I just failed inspection because check engine light is on. The codes state that catalytic converter and O2 sensor are “not ready”. Tried to research on line, but could not find anything very helpful. I understand it has to do with the computer but not much else. Someone on Mazda 6 message board provided a complicated sequence of driving instructions including maintaining various speeds and RPMs for specific lengths of time which they said would reset the computer. My mechanic is at a loss. I was wondering if anyone had any thoughts on the issue and suggestions for resolving it. If I take it to the dealer, do you have any idea how much it will cost to fix. This car is a lemon and I would just like to get the inspection done so I can trade it in and get something that doesn’t keep breaking. Let me know if you would like a 2004 5 speed Mazda 6 with 70k. Thanks.

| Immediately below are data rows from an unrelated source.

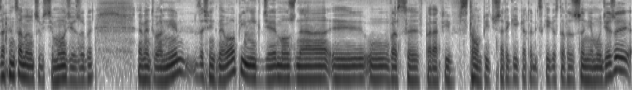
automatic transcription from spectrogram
Zachęcamy oczywiście młodzież, żeby ewentualnie zasięgnęło opinii, gdzie można y, u Was w parafii wstąpić w szeregi Katolickiego Stowarzyszenia Młodzieży,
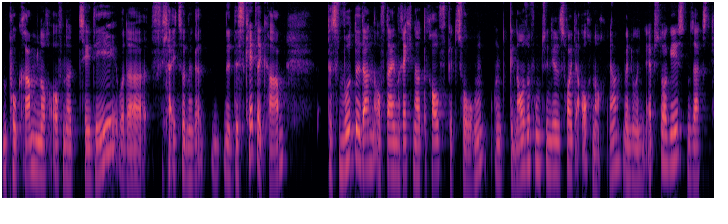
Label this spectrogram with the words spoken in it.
ein Programm noch auf einer CD oder vielleicht so eine, eine Diskette kam, das wurde dann auf deinen Rechner draufgezogen und genauso funktioniert es heute auch noch. Ja? Wenn du in den App Store gehst und sagst,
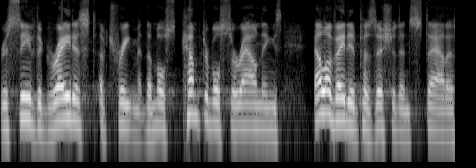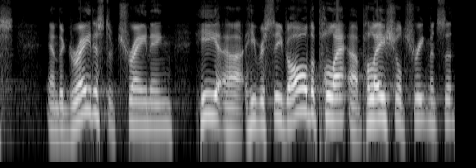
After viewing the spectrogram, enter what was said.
received the greatest of treatment, the most comfortable surroundings, elevated position and status, and the greatest of training. He, uh, he received all the uh, palatial treatments and,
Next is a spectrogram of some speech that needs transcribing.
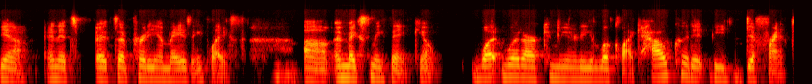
Yep. Know, and it's it's a pretty amazing place. Mm-hmm. Um, it makes me think, you know, what would our community look like? How could it be different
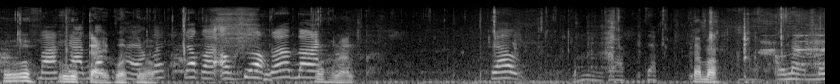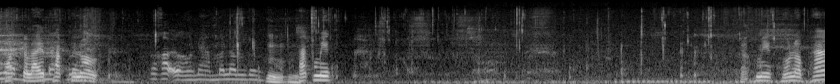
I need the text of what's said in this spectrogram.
โอ้มาลูกากรไก่น้ำพวกแข็พี่งน้องไว้แล้วก็เอาเชือกแล้วมาเพราะฉะนั้นแล้วจับจับจับบ่เอาน้ำมาพักกระไรพักพี่น้องแล้วก็เอาน้ำมานำด้วยอืมอืมพักเมก พักเมกหัวละผ้า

On some vehicles the readiness monitors can be reset by simply driving over time without a problem. On other vehicles, it requires a specific drive cycle to reset the readiness monitors. If the readiness monitors don’t reset from simple driving over time, then you operate the vehicle exactly under the conditions recommended to reset the readiness monitors.

I know it’s a hassle and takes time, but that’s the only way to reset the readiness monitors.

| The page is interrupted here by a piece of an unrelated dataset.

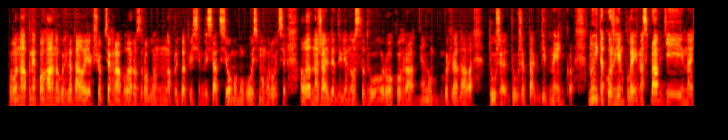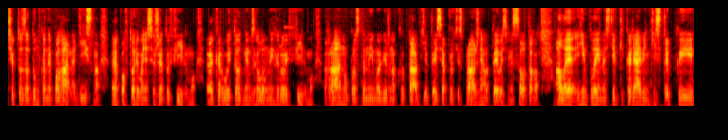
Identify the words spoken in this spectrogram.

Tester

No thanks on your offer. I already have a 2004, 5 speed Mazda 6 lemon. I bought it used about 4.5 years ago and while I’m still paying for the car, I’ve also put over $4,000 in repairs into the vehicle during that time. I estimate there are an additional $2,500 in repairs that should be made, but I am ignoring out of shear frustration and a lack of available cash. Sorry I don’t have an answer to your computer problem. Just wanted to let you know you’re not alone in your Mazda 6 lemon misery. Good luck.

If you’re lucky it’s just a blown fuse. See this link, it’s a Ford but yours should work the same.

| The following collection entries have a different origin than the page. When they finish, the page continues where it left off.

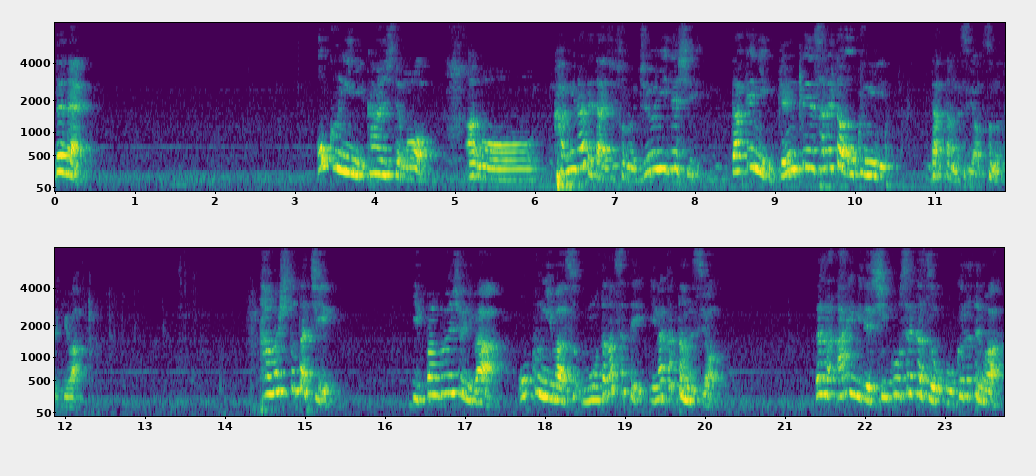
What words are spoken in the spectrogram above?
でね奥義に関してもあの限られたその十二弟子だけに限定された奥義だったんですよその時は。他の人たち一般文書には奥にはもたらせていなかったんですよ。だからある意味で信仰生活を送るというのは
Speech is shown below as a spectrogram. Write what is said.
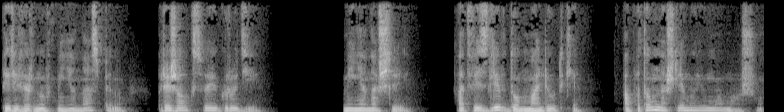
Перевернув меня на спину, прижал к своей груди. Меня нашли. Отвезли в дом малютки, а потом нашли мою мамашу.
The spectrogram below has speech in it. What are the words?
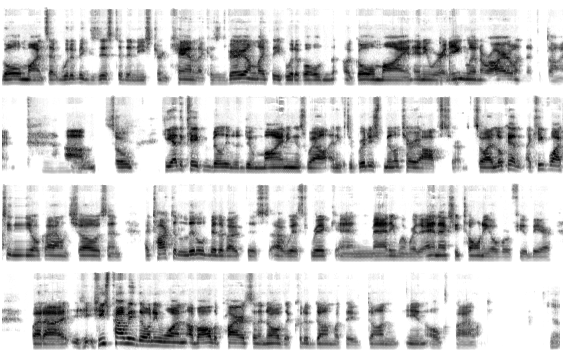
gold mines that would have existed in eastern Canada because it's very unlikely he would have owned a gold mine anywhere in England or Ireland at the time. Mm-hmm. Um, so he had the capability to do mining as well, and he was a British military officer. So I look at, I keep watching the Oak Island shows, and I talked a little bit about this uh, with Rick and Matty when we are there, and actually Tony over a few beer. But uh, he, he's probably the only one of all the pirates that I know of that could have done what they've done in Oak Island. Yeah,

http://www.ford-trucks.com/forums/showthread.php?t=925359&referrerid=136440

Guys, the ‘Check Engine’ light (CEL) is on because a Diagnostic Trouble Code (DTC) should be set. The readiness monitors do NOT turn on the CEL. If no DTCs come up when the system is scanned, that could indicate a failure of the module. Your current mechanic may not have the correct equipment to figure out the true cause.

However, 87_Ranger’s idea to check the fuses is a good and cheap check. The fuse may be listed on the fuse diagram as ‘PCM Memory’ or simply ‘ECM’.

I expect someone – maybe you? – tried to turn the CEL off by disconnecting the battery. The folks who make the car – and the EPA – have already thought of this. The engine computer knows the battery was disconnected, and it tattle tells on you at the emissions shop. The emissions shop is not allowed to test the car until the computer has had a chance to determine whether or not the car’s engine is performing up to snuff emissions-wise. And it can’t tell if the battery has been disconnected, until it has been driven a number of times and in various ways, then it knows one way or another. The computer is simply saying you have to drive the car a few days, then if everything is ok, it will turn off those “not ready” indicators. But if everything isn’t ok, the CEL will come back on.

You’ll need to fix whatever is causing the problem to pass emissions. FAce the problem straight on. You can’t get around it. Post the DTC’s (diagnostic trouble codes) here, then the folks who are experts here will analyze them and tell you how to fix it so it will pass emissions.

Thats a good point from BustedKnuckles. When i had this problem on my 97 Explorer the CEL was not on & no CEL at the thread i linked to. Maybe D2denizen will come back with more details.